By Kate Moran
It has been a little over a month since the fifth anniversary of the start of the Syrian civil war. Since March 2011, it’s estimated that over one million Syrians have sought asylum in Turkey. Most of them were part of the hundreds of thousands of refugees who have streamed across Syria’s northern border with the country, inundating once-sleepy Turkish towns like Reyhanli. Refugee camps like Suruç, Turkey’s largest, with 35,000 residents, are bursting at the seams. More than half of Syrian refugees worldwide are under the age of 18, and thus many of Turkey’s Syrian refugee population are of school age. According to NPR, the education crisis is fueling an epidemic of early marriage, child labor and poor prospects.
Syrians are now a majority in some border towns, like Reyhanli. Although the influx of refugees into Turkey has caused a significant degree of nationalist backlash, some locals are working to bring the country’s burgeoning Syrian population into the greater social fold. Marginalization, an issue faced by refugees everywhere, is especially prominent in Turkey, where a history of cultural heterogeneity and targeted nationalism has pervaded the public and political spheres for more than a century. But marginalization can be dangerous, not just for the marginalized, but also for those who perpetuate it. Like Arab countries in the region, such as Egypt, where high youth unemployment and low educational prospects have fueled social unrest, Turkey will soon have to contend with similar issues.

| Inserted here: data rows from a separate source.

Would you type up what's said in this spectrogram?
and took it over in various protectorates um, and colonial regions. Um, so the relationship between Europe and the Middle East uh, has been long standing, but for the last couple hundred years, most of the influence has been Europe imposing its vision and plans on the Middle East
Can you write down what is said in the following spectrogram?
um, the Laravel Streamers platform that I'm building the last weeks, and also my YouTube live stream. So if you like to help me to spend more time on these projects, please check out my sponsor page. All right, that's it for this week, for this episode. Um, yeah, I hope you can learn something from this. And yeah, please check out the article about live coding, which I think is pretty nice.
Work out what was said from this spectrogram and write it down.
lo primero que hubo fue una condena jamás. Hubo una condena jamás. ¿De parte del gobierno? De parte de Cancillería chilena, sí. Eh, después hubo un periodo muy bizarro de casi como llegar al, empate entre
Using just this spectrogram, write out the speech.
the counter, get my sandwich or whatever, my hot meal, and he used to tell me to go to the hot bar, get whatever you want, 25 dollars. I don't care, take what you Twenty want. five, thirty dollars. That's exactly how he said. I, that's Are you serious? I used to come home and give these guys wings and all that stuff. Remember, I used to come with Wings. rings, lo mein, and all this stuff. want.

Refugees left to languish without education or mobility are a threat to both Turkey’s and the region’s stability. Youth unemployment is one of the most pressing threats facing the Middle East today. Unchecked, it has the potential to perpetuate regional instability, augment militant groups’ influence, and further entrench the Middle East in its vicious cycle of economic dysfunction. Rising youth populations makes finding a solution for the region’s economic woes even more critical. Without a sustainable educational model, however, economic prospects will only worsen.

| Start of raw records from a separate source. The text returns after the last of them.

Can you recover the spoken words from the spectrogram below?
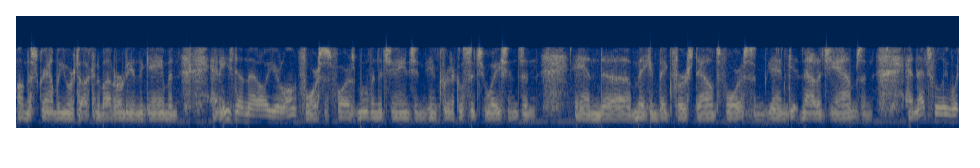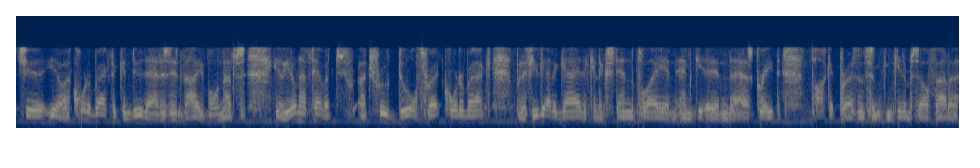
on the scramble you were talking about early in the game, and and he's done that all year long for us as far as moving the change in, in critical situations and and uh, making big first downs for us and, and getting out of jams. And and that's really what you you know a quarterback that can do that is invaluable. And that's you know you don't have to have a, tr- a true dual threat quarterback, but if you got a guy that can extend the play and and, get, and has great pocket presence and can get himself out of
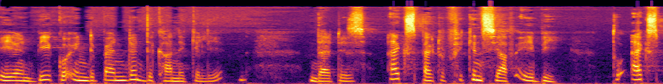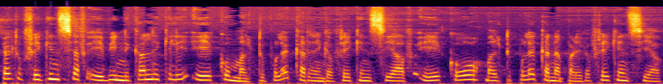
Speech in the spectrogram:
ए एंड बी को इंडिपेंडेंट दिखाने के लिए that is expect frequency of A B तो expect frequency of A B निकालने के लिए ए को मल्टीप्लाई करने का फ्रिक्वेंसी ऑफ़ ए को मल्टीप्लाई करना पड़ेगा फ्रिक्वेंसी ऑफ़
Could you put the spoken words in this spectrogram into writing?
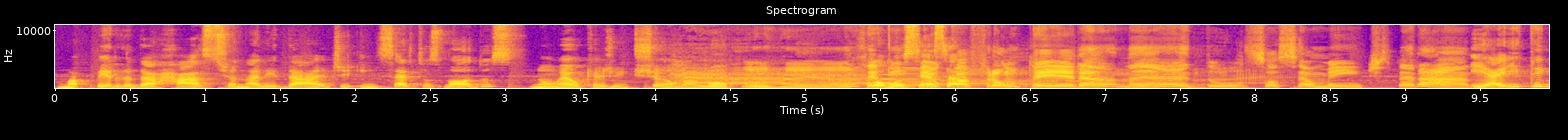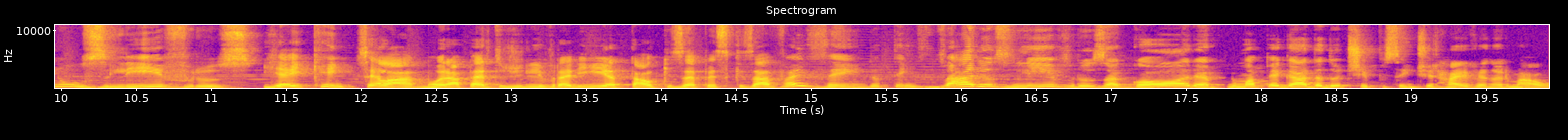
uma perda da racionalidade, em certos modos, não é o que a gente chama, louco? Uhum. Você Como rompeu se essa- com a fronteira, né, do socialmente esperado. E aí tem uns livros, e aí quem, sei lá, morar perto de livraria, tal, quiser pesquisar, vai vendo. Tem vários livros agora numa pegada do tipo sentir raiva é normal.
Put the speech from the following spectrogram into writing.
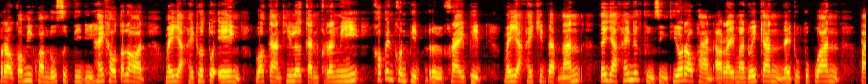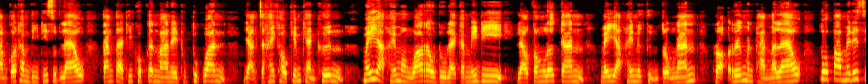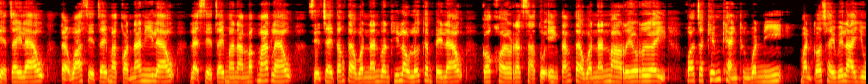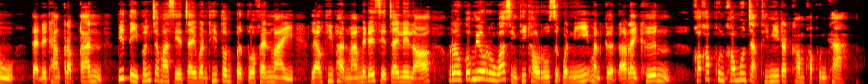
เราก็มีความรู้สึกดีๆ ให้เขาตลอด ไม่อยากให้โทษตัวเอง ว่าการที่เลิกกันครั้งนี้ เขาเป็นคนผิดหรือใครผิด ไม่อยากให้คิดแบบนั้น แต่อยากให้นึกถึงสิ่งที่เราผ่านอะไรมาด้วยกันในทุกๆวัน ปามก็ทำดีที่สุดแล้ว ตั้งแต่ที่คบกันมาในทุกๆวัน อยากจะให้เขาเข้มแข็งขึ้น ไม่อยากให้มองว่าเราดูแลกันไม่ดี แล้วต้องเลิกกัน ไม่อยากให้นึกถึงตรงนั้น เพราะเรื่องมันผ่านมาแล้ว ตัวปามไม่ได้เสียใจแล้ว แต่ว่าเสียใจมาก่อนหน้านี้แล้ว และเสียใจมานานมากๆแล้ว เสียใจตั้งแต่วันนั้นวันที่เราเลิกกันไปแล้ว ก็คอยรักษาตัวเองตั้งแต่วันนั้นมาเรื่อยๆ กว่าจะเข้มแข็งถึงวันนี้ มันก็ใช้เวลาอยู่ แต่ในทางกลับกัน พี่ตีเพิ่งจะมาเสียใจวันที่ตนเปิดตัวแฟนใหม่ แล้วที่ผ่านมาไม่ได้เสียใจเลยเหรอ เราก็ไม่รู้ว่าสิ่งที่เขารู้สึกวันนี้มันเกิดอะไรขึ้น ขอขอบคุณข้อมูลจากทีนี้ .com ขอบคุณค่ะ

To help close the educational gap, a prominent Turkish educator, Enver Yucel, has donated $10 million to establish an accredited university system where Syrians can take coursework in Arabic, English, and Turkish. Yucel believes that breaking the cycle of exploitation, marginalization, and social inequity begins with education. Investing in refugees’ education, Yucel believes, is an investment in Turkey’s future. It will equip them will the tools necessary to be fully integrated into the social and economic fabric of the country.
180,000 child refugees in Turkey receive school supplies through UNICEF’s No Lost Generation (NLG) initiative, which promotes non-discriminatory access to quality and relevant formal and non-formal education for both refugee and vulnerable host community children. However, the Turkish university system remains largely inaccessible to young Syrians, many of whom were college-bound before the outbreak of the war. Though a significant percentage of Syrian youth are educated, language barriers prevent most of them from pursuing higher education in Turkey, which would in turn, increase their job prospects.
Like Palestinians in Jordan, Syrians in Turkey have irrevocably changed the social, linguistic, and political fabric of the country. Whether or not Turkey wants them there, many are there to stay. Even under the best circumstances, Syria will take years to recover from the conflict, and prospects for the country’s displaced youth will remain low. Because of this, many Syrians will seek to cultivate new lives for themselves in Turkey. Generations will be born and come of age in a new place, facing the challenge of conflicted identities. They will be both Syrian and Turkish, but perhaps neither fully one nor the other.
Educational initiatives like Enver Yucel’s aren’t just humanitarian; they’re nationalist. Although many Turks resent Syrians for putting undue economic pressure on the government to support them, and for taking jobs away from locals (a common complaint in any society with large refugee/immigrant populations), the full social and economic integration of the Syrian refugees is ultimately critical to Turkey’s well-being and stability. Without such integration, the Eurasian country that has long been perceived as an island of calm in a region of chaos may descend into similar patterns of sectarian violence, religious conflict, and political dysfunction experienced by the rest of the Middle East.